You know, Devon talked about getting those quick wins. I’m a big believer in quick wins. I think that getting quick wins with your customer, things that you’ve agreed to in the original discussions to enter into a business relationship, you agree to some certain things. And if you get some of those quick wins in the first 30 days, the first 60 days, then we all know that there’s this point at 90 days, where there’s a chance that you could get some sort of churn in that monthly recurring revenue, and the data that we have and the research we have shows that. So, I always recommend being in front of the customer between 60 and 90 days to, you know, reset expectations, deal with any issues that have come up, and then to present some other ways that you can help the customer. And that’s, you know, where we talked about those quick wins.

He also talked about building a machine. And, this is the tactics that you’re going to use. These are the tools that you’re going to use. And each one of those should have a measurement against it. And sometimes, you’re going to turn off pieces of the machine that aren’t working and you’ll know that Devon pointed out during his discussion about the Vendasta funnel, which is the one he’s very much involved in our day-to-day basis, we just found a tool that we should be using. So, we always need to be evolving that because there’s new technology coming along all the time and it enables us to give an improved program for our customer. It also helps us block and tackle against competitors that are coming in, “Hey, you should deal with me. I have this next new thing,” if you have that at your fingertips. That’s why working with somebody that has some sort of a marketplace of ever-evolving products that have already been vetted, you can go in and you can just pull something out if you need it when you’re dealing with the client.

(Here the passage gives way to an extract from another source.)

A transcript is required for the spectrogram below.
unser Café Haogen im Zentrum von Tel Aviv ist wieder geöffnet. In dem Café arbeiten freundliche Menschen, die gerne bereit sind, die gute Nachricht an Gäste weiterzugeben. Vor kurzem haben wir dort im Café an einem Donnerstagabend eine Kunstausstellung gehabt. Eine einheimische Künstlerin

And then to have that ROI discussion and, you know, this is the piece, where you rip the thing apart and you go, “We were expecting X at the end of the month. We didn’t get it. What’s broken?” And this is also the piece that most people don’t do. Most businesses don’t do it. Most marketing consultants are reluctant to have that conversation because, you know, you never know what might be behind that door if I open it up. So, making sure that you are involved in the data that’s coming back from the various reports that you have, you know how to speak to those reports, you know how to go back to the product side of the organization and say, “Hey, this thing over here isn’t working. We expected this,” and make sure that that is all together so that when you sit across from your customer and they say, “Okay, what the hell happened over the last 90 days?” We call it a quarterly business review. When you have that quarterly business review, you’re able to demonstrate that ROI because it’s all the business cares about at the end of the day. “I gave you $500. How much did I get back in return?

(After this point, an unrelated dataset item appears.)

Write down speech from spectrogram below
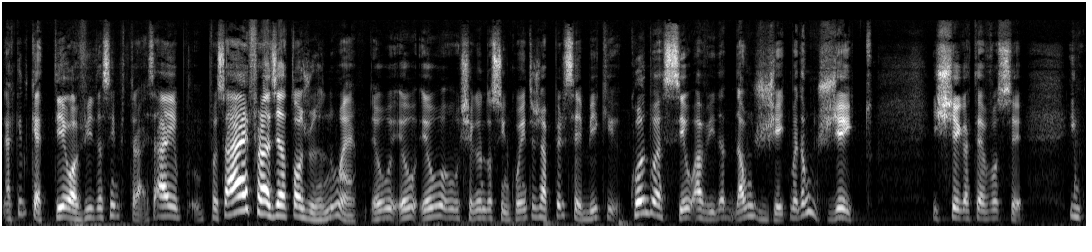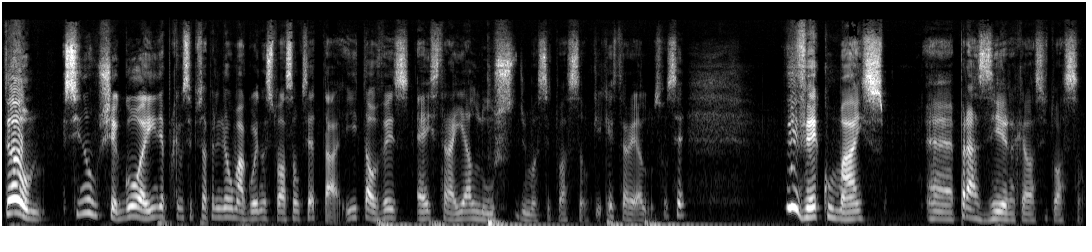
aquilo que é teu, a vida sempre traz. Aí o pessoal, ah, é frase da tua ajuda. Não é. Eu, eu, eu, chegando aos 50, já percebi que quando é seu, a vida dá um jeito, mas dá um jeito e chega até você. Então, se não chegou ainda, é porque você precisa aprender alguma coisa na situação que você está. E talvez é extrair a luz de uma situação. O que é extrair a luz? Você viver com mais é, prazer naquela situação.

We have more issues of “The Conquer Local Podcast” coming up in the coming weeks as we continue to investigate this customer journey. We’ve got some great guests lined up. We have experts in the website space, experts in the data space. We have experts around email marketing and we’re going to be speaking to all of those folks in the coming weeks. I also very much appreciate the comments that we’re getting on LinkedIn. We got a ton of comments here over the last couple of weeks from LinkedIn, from the Master Sales Series that we put up. And we’re very appreciative of those comments. It helps us to craft where we’re going to go in 2019. And also welcome to all of our subscribers in South Africa. I just completed a two-week journey through various cities in South Africa, working with hundreds of salespeople and helping them to figure out how to conquer local. And it’s always a pleasure to meet people in countries that I haven’t spent a lot of time in before. I just started going to South Africa this year. It’s a glorious place, some beautiful vistas, and some fantastic people. And some businesses that face the exact same challenges that we’ve seen in other markets.

“The Conquer Local Podcast” is here on iTunes, Google Play, and SoundCloud. And you can always check us out on our website at conquerlocal.com. My name is George Leith, your host. I’ll see you when I see you.